Creamer has advocated the legalization of marijuana for 25 years and has worked to make his message heard. In 1989, he smoked a joint in the Lawrence Police Department and then served six months in jail for the incident. "I wanted to give the strongest non-violent message I could send," he said. Creamer has written to congressmen and the president, and he talks to local people, the school board and the City Commission. Creamer said he had heard that the 10-millionth marijuana arrest was made recently in the United States. "That's 10 million families disrupted -- for what?" he asked.

Sgt. John Lewis of the Lawrence Police Department said the law did not distinguish between drugs. A person caught with an ounce of marijuana, for example, is treated the same as a person arrested with an ounce of heroin or cocaine. However, that doesn't stop many KU students and Lawrence residents from getting high.

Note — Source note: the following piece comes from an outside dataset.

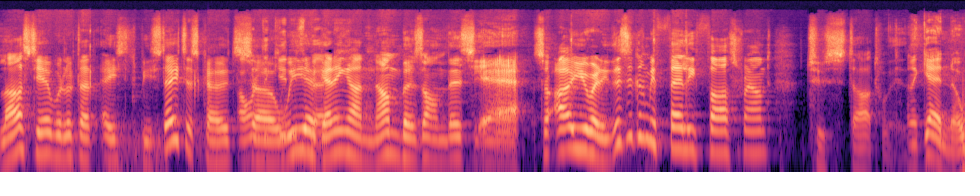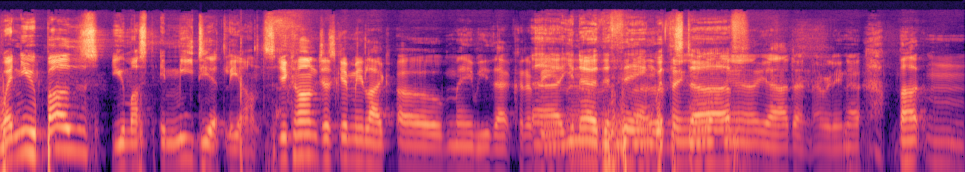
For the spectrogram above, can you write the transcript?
Last year, we looked at HTTP status codes, I want the so we are back. getting our numbers on this. Yeah. So, are you ready? This is going to be a fairly fast round to start with. And again, when you buzz, you must immediately answer. You can't just give me like, oh, maybe that could have Uh, been. you know, the thing with the stuff. Yeah, yeah, I don't know, really know, but mm,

They take a chance, and the majority gets away with buying and smoking pot.

Creamer said that KU and Lawrence NORML groups were considering merging into one group called Hemp of Northeast Kansas (HONK).

"President Bush was right when he said that drug-legalization decisions won't be made from the top down," Creamer said. "It's going to come from the community, and we just want leaders to address the issue. To make peace, you first have to let us at the peace table." Creamer heard dozens of honks as he stood with his "Honk for Hemp" sign outside Lawrence City Hall Tuesday night. "I've proven that there is this sub-culture," he said. "They may not stand with the meet on the street corners or come with me to speak at community meetings or school meetings, but they are willing to show their support as they drive by. That has to say something."